Rebekah Brooks, the chief executive of Rupert Murdoch's News International, personally commissioned searches by one of the private investigators used by the News of the World (NOTW) to trace the family of the murdered Surrey schoolgirl Milly Dowler.
Ms Brooks, while editor of NOTW, used Steve Whittamore – a private detective who provided the paper with the Dowlers' ex-directory home phone number – to "convert" a mobile phone number to find its registered owner. The Information Commissioner's Office (ICO), which successfully prosecuted Whittamore for breaches of the Data Protection Act in 2005, said last night it would have been illegal to obtain the mobile conversion if the details had been "blagged" from a phone company.
Ms Brooks, who said yesterday she was "shocked and appalled" at the latest hacking claims, admitted requesting the information, but she said it could be obtained by "legitimate means". She faced demands to quit last night.
News International is battling a political and commercial firestorm over the disclosure that its best-selling paper interfered with the police investigation into Milly's disappearance in March 2002 by hacking into her mobile phone and deleting messages. An emergency three-hour debate is to be held in the House of Commons today. David Cameron described the hacking as ""truly dreadful act".
The Labour leader Ed Miliband said that Mrs Brooks should "consider her conscience and consider her position".
Police confirmed there was evidence Glenn Mulcaire, the NOTW's private investigator who is accused of hacking Milly's phone, targeted the families of Holly Wells and Jessica Chapman, who were murdered in Soham in 2002.

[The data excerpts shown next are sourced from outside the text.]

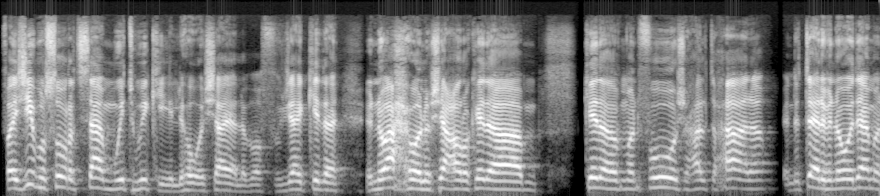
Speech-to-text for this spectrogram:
فيجيبوا صورة سام ويتويكي اللي هو شايا لابوف جاي كذا إنه أحول وشعره كذا كذا منفوش وحالته حالة انت تعرف إنه هو دائما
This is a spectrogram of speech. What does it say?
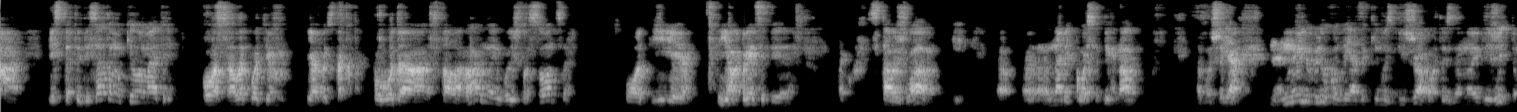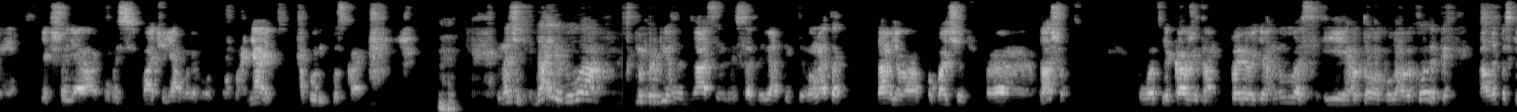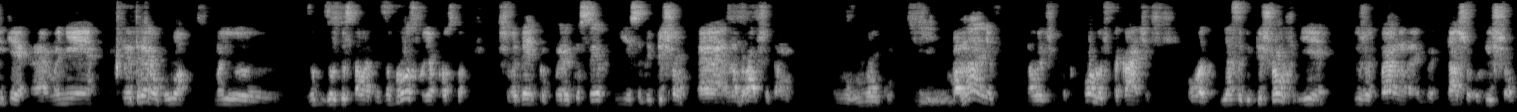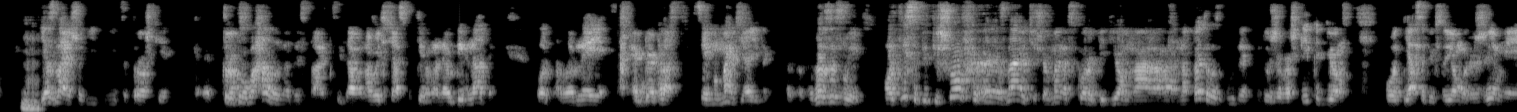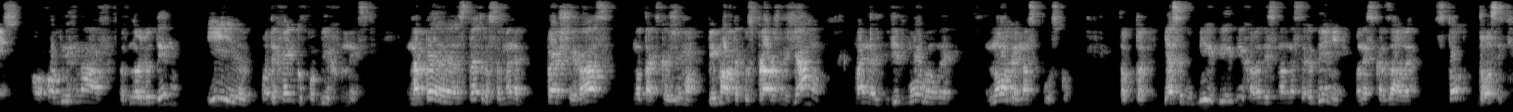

Ms Brooks yesterday told News International staff it was "inconceivable" that she knew of or sanctioned the hacking of Milly's mobile phone. She wrote: "I am sickened that these events are alleged to have happened. Not just because I was editor of the News of the World at the time, but if the accusations are true, the devastating effect on Milly Dowler's family is unforgivable."

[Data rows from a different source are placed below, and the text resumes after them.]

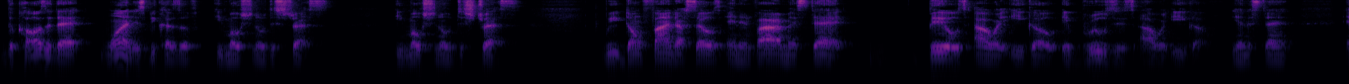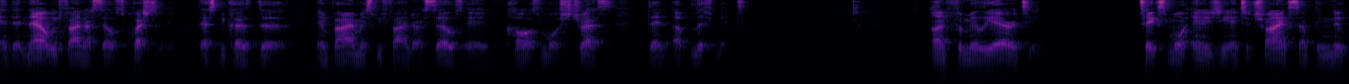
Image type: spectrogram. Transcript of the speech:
The cause of that, one, is because of emotional distress. Emotional distress. We don't find ourselves in environments that builds our ego, it bruises our ego. You understand? And then now we find ourselves questioning. That's because the environments we find ourselves in cause more stress than upliftment. Unfamiliarity takes more energy into trying something new.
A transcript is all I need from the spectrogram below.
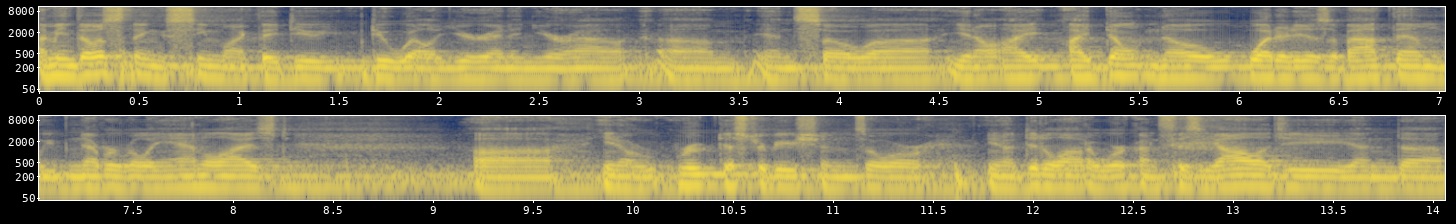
I mean, those things seem like they do do well year in and year out. Um, and so, uh, you know, I, I don't know what it is about them. We've never really analyzed uh, you know, root distributions or, you know, did a lot of work on physiology. And uh,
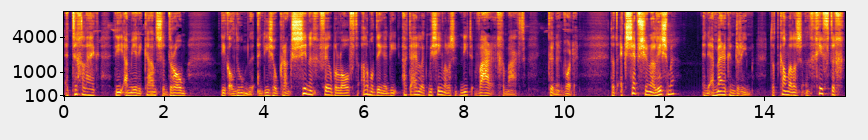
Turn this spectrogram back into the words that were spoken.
En tegelijk die Amerikaanse droom die ik al noemde en die zo krankzinnig veel belooft. Allemaal dingen die uiteindelijk misschien wel eens niet waargemaakt kunnen worden. Dat exceptionalisme en de American Dream, dat kan wel eens een giftig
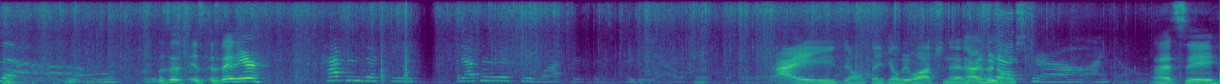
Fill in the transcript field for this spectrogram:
no. Is it, is, is it in here? Happens if he. What happens if he watches this video? I don't think he'll be watching it. Who knows? Yeah, true. I don't. Let's see. It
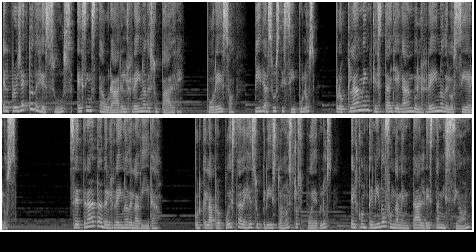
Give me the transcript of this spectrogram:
El proyecto de Jesús es instaurar el reino de su Padre. Por eso pide a sus discípulos, proclamen que está llegando el reino de los cielos. Se trata del reino de la vida, porque la propuesta de Jesucristo a nuestros pueblos, el contenido fundamental de esta misión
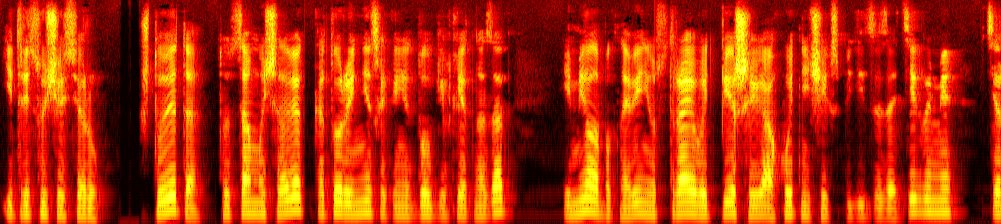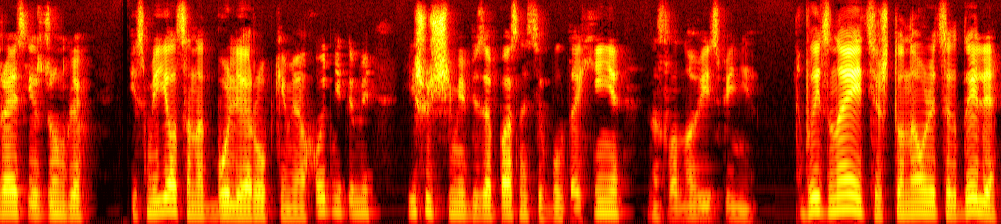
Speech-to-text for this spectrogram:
и трясущихся рук, что это тот самый человек, который несколько недолгих лет назад имел обыкновение устраивать пешие охотничьи экспедиции за тиграми в тирайских джунглях и смеялся над более робкими охотниками, ищущими безопасности в балдахине на слоновьей спине. Вы знаете, что на улицах Дели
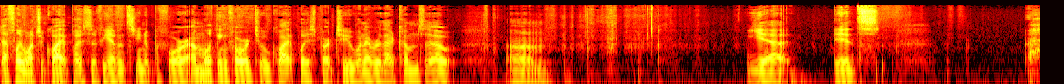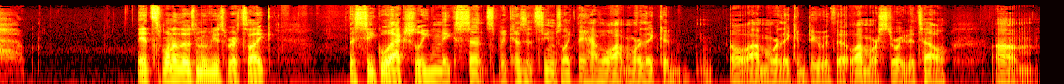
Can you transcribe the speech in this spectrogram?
definitely watch A Quiet Place if you haven't seen it before. I'm looking forward to A Quiet Place Part 2 whenever that comes out. Um, yeah, it's it's one of those movies where it's like a sequel actually makes sense because it seems like they have a lot more they could a lot more they could do with it, a lot more story to tell. Um,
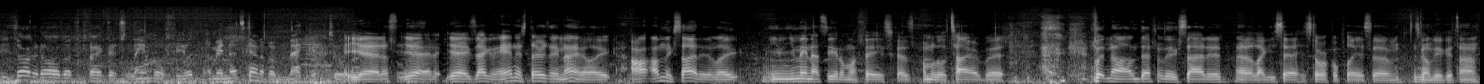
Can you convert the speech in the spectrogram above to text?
You thought at all about the fact that it's Lambeau Field? I mean, that's kind of a mecca to a lot Yeah, of that's people. yeah, yeah, exactly. And it's Thursday night. Like I, I'm excited. Like you, you may not see it on my face because I'm a little tired, but but no, I'm definitely excited. Uh, like you said, historical place. Um, it's gonna be a good time.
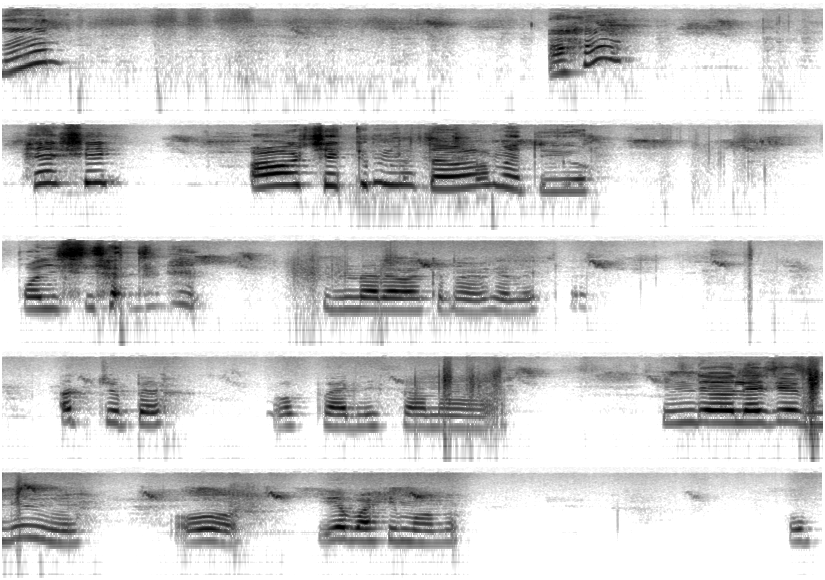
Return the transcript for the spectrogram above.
Lan. Aha. Her şey ağır çekimle devam ediyor. Polisler. Şunlara bakın arkadaşlar. Çöpe. Aferin sana. Şimdi öleceğim değil mi? Oo. Ye bakayım onu. Hop.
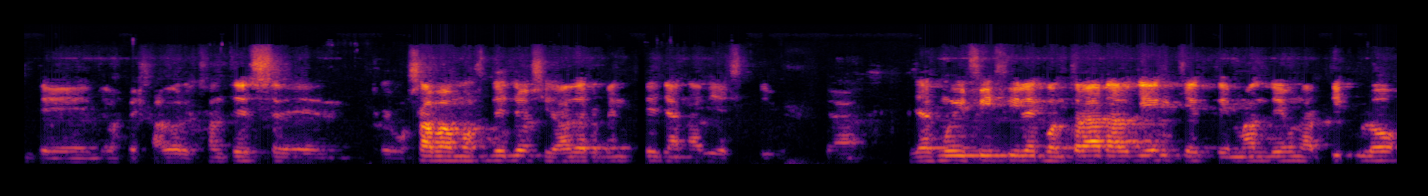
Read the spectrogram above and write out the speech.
de, los pescadores. Antes, eh, rebosábamos de ellos y ahora de repente ya nadie escribe. Ya, ya es muy difícil encontrar a alguien que te mande un artículo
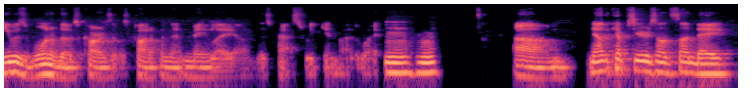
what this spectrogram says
He was one of those cars that was caught up in that melee uh, this past weekend, by the way. Mm-hmm. Um, now the Cup Series on Sunday,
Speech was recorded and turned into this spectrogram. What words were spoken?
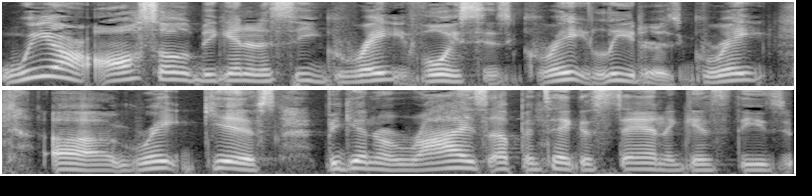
we are also beginning to see great voices, great leaders, great uh, great gifts begin to rise up and take a stand against these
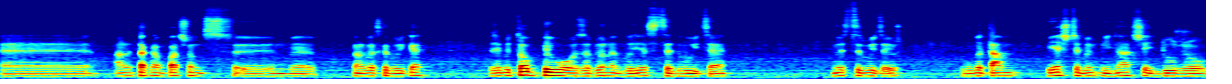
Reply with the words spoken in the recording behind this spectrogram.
Eee, ale tak patrząc yy, na 22, żeby to było zrobione w 22, 22 już, w ogóle tam jeszcze bym inaczej dużo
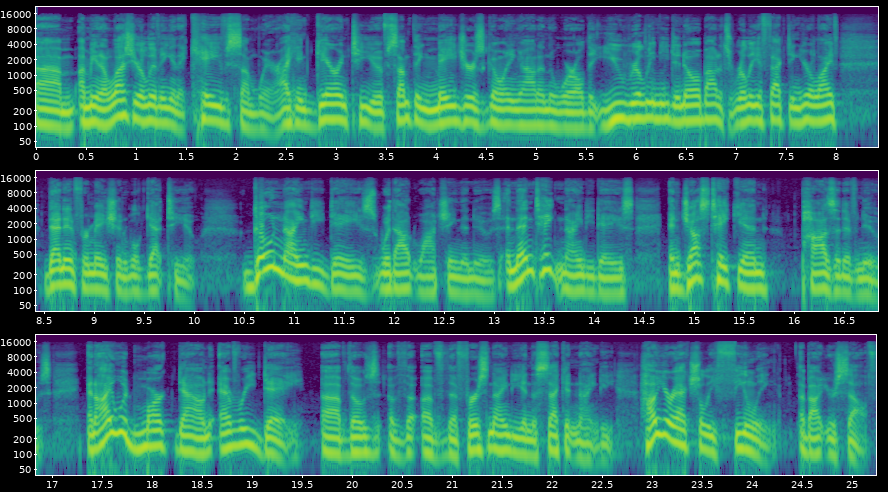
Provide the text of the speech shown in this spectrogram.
Um, I mean, unless you're living in a cave somewhere, I can guarantee you if something major is going on in the world that you really need to know about, it's really affecting your life, that information will get to you. Go 90 days without watching the news and then take 90 days and just take in positive news. And I would mark down every day of those of the of the first 90 and the second 90 how you're actually feeling about yourself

No evidence has been presented that Ms Brooks was aware of Mulcaire's activities surrounding Milly's disappearance. News International last night failed to comment on Ms Brooks' requests to Whittamore. Simon Greenberg, a company spokesman, said Ms Brooks would not be stepping down over the hacking of Milly's phone.Reuse content